### What is needed
Repeat the data below exactly, dropping any pictures it holds.

### Input data
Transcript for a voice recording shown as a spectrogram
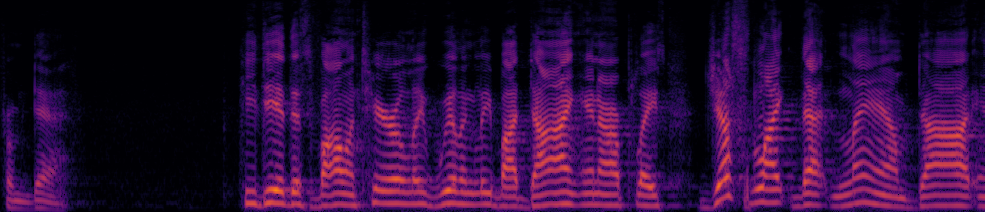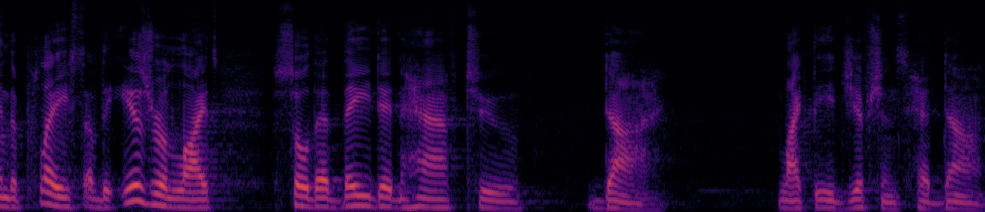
from death. He did this voluntarily, willingly, by dying in our place, just like that lamb died in the place of the Israelites so that they didn't have to die like the Egyptians had done.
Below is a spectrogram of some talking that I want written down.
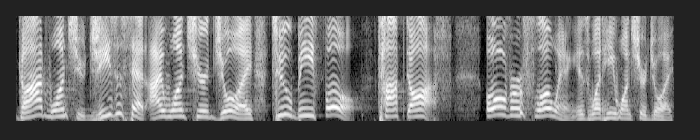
God wants you. Jesus said, I want your joy to be full, topped off. Overflowing is what he wants your joy.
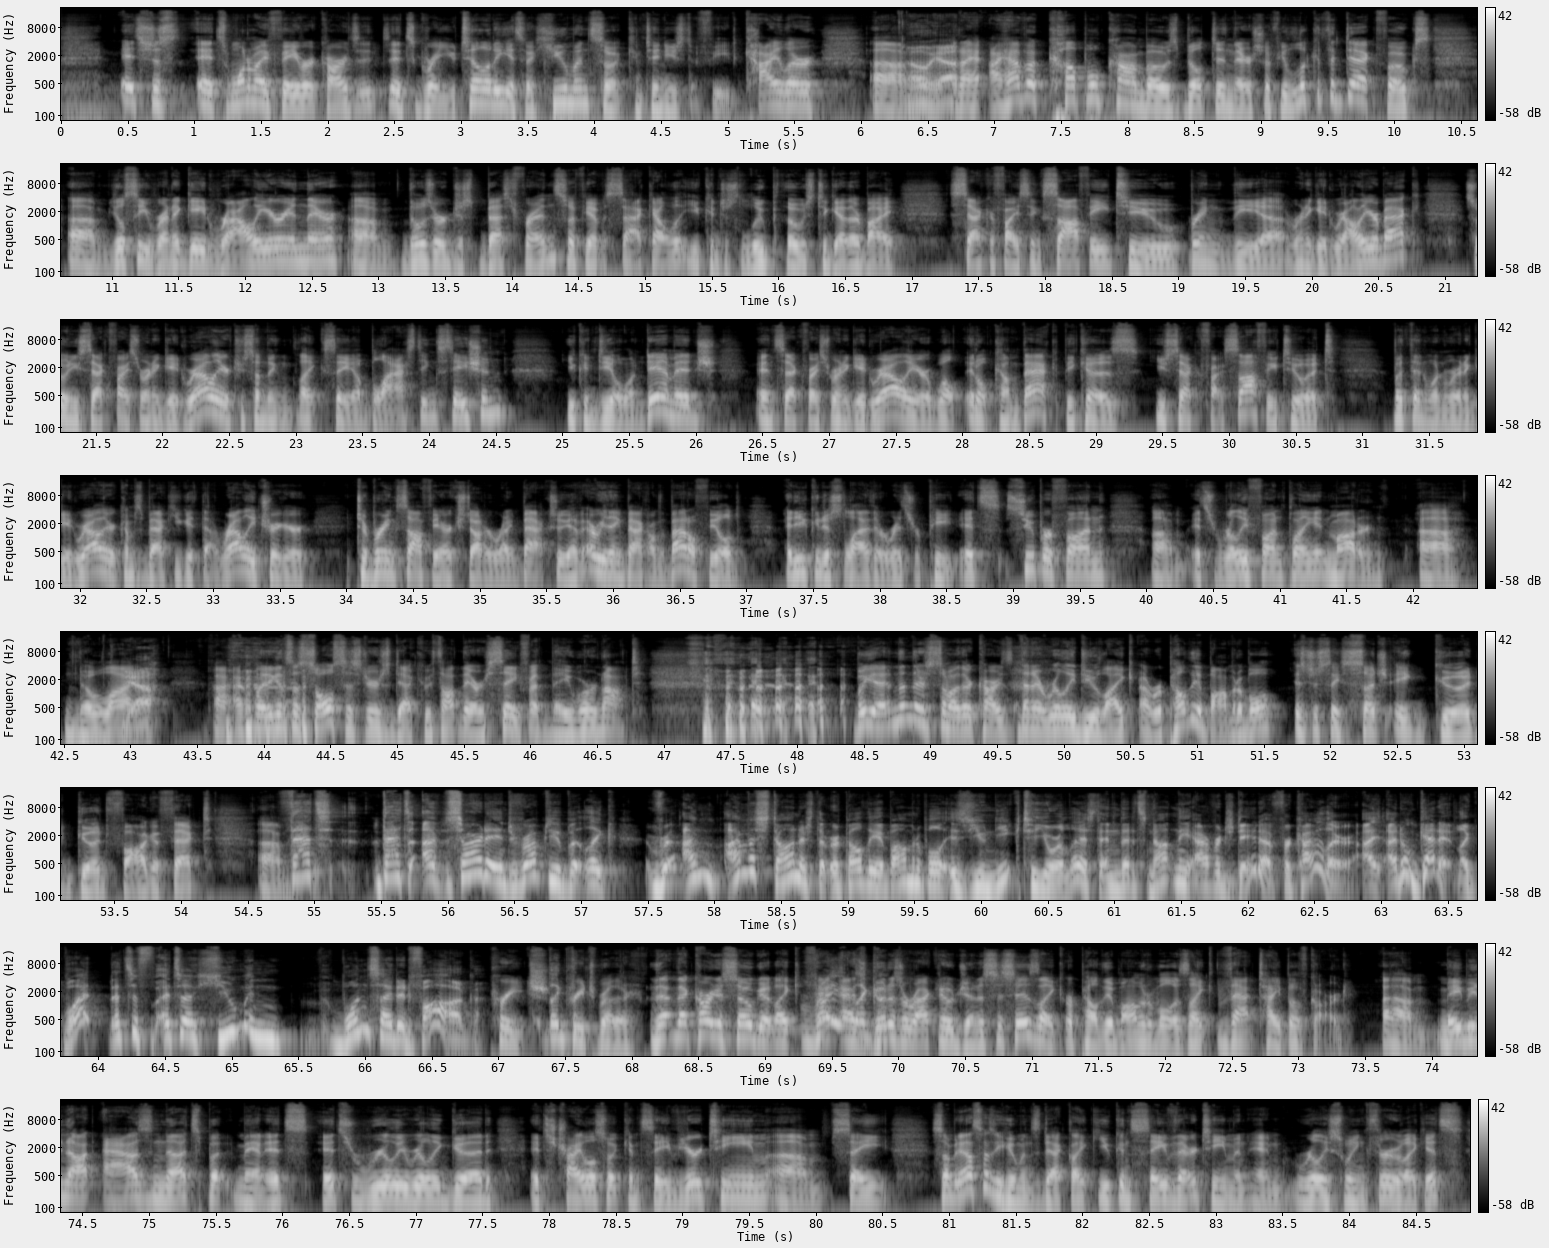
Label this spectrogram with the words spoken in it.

### Written response
Transcript for a voice recording shown as a spectrogram
from death. He did this voluntarily, willingly, by dying in our place, just like that lamb died in the place of the Israelites so that they didn't have to die like the Egyptians had done.
Below is a spectrogram of some talking that I want written down.
God wants you. Jesus said, I want your joy to be full, topped off. Overflowing is what he wants your joy.
Label this spectrogram with the words spoken in it.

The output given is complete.